Thaxton Acting Principal Nancy Sale noted that though Barton’s fourth grade class has a diverse group of learners, she has learned to keep them all engaged. She described Barton as “a teacher full of grace,” adding that nothing ruffles her.
Fourth grader Caleb Morris noted that Barton will teach them until they understand. “If we need help on something, she’s always there for us,” Morris said. “She tries to help as many people as she can.”
Classmate Bryan Canter agreed.
“She’s really nice,” he said of his teacher, adding that she stresses to them, “you always need to have integrity. If you always do the right thing, eventually you will be recognized.”

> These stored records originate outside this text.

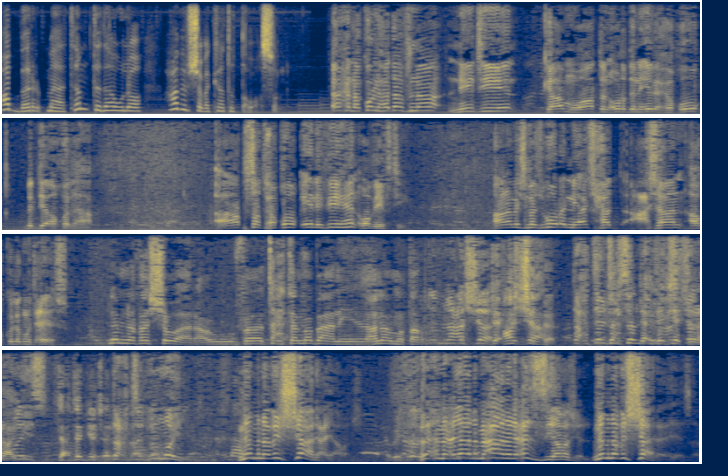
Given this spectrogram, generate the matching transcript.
عبر ما تم تداوله عبر شبكات التواصل. إحنا كل هدفنا نيجي كمواطن أردني الي حقوق بدي أخذها. أبسط حقوق إلي فيهن وظيفتي. أنا مش مجبور إني أشحد عشان أكل لقمة عيش. نمنا في الشوارع وتحت المباني على المطر. نمنا على الشارع على الشارع. تحت الجسر. تحت الجسر هاي. تحت الجسر. تحت في المي نمنا في الشارع يا رجل. إحنا عيال معانا العز يا رجل. نمنا في الشارع يا زلمة.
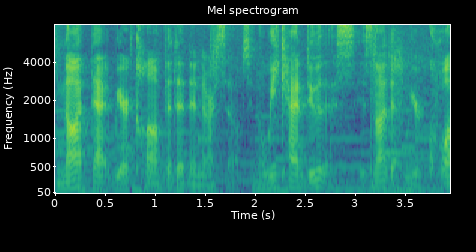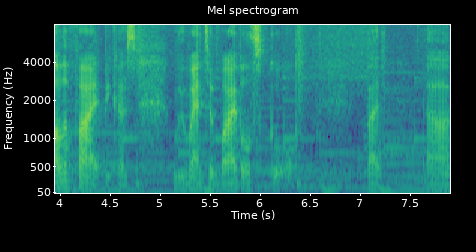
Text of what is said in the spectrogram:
Not that we are confident in ourselves. You know, we can't do this. It's not that we are qualified because we went to Bible school, but uh,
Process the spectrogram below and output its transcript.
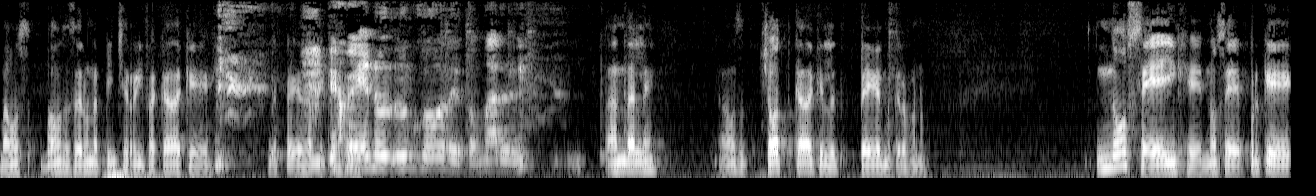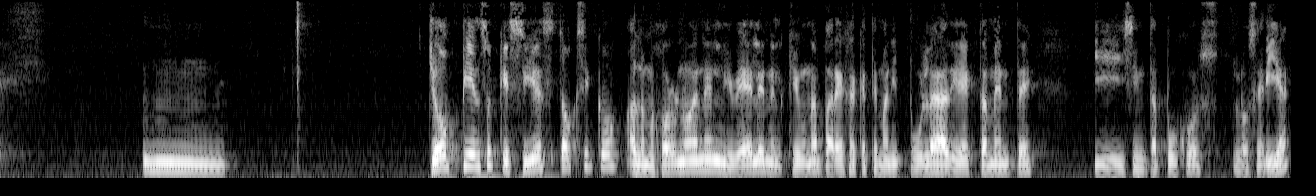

Thaxton Principal Kim Halterman stated that Barton possesses “remarkable flexibility and adaptability. She is poised and student-centered no matter the task before her.”
Halterman is home right now, caring for her new daughter, Guinevere Lawton Halterman. She and her husband Justin celebrated the birth of Guinevere on May 5.
But she welcomed the opportunity to praise Barton.
“She has a wonderful way of ‘growing’ a learning community with students throughout the school year,” Halterman said of Barton. “She encourages their active participation in academics, of course, but she also prepares them for the very real challenges of the 21st century by teaching them to cooperate and communicate."
She noted that when in discussion, Barton’s students “truly talk to each other in rich ways, providing ideas, explanations and questions.”
“The ‘sound’ of these discussions is akin to what one would expect from much older students,” Halterman stated. "Her leadership results in their ownership of learning in the classroom--and it is beautiful to watch.”
Halterman praised Barton’s professionalism as second to none. “She’s resourceful, tactful and reflective,” Halterman said. “Ms. Barton pursues her own professional growth with vigor, giving her a great deal of resources to use with students. This year, she provided leadership to a team of five staff members providing enrichment and remediation to her students, yielding remarkable results through her willingness to try new things and meet students ‘where they are’ academically.”
By being named as the county’s Teacher of the Year, Barton will receive more than 50 prizes, donated by area businesses, the biggest of which is a new $1,000 chair from Sam Moore Furniture. In all, the prizes will be worth about $7,000.
In fact all three county finalists were given a chair by Sam Moore. In addition to Barton, Kelly Brown of Liberty High School and Wendy Singleton of Jefferson Forest High School were the county’s top finalists, selected from the top teachers at the county’s 22 schools.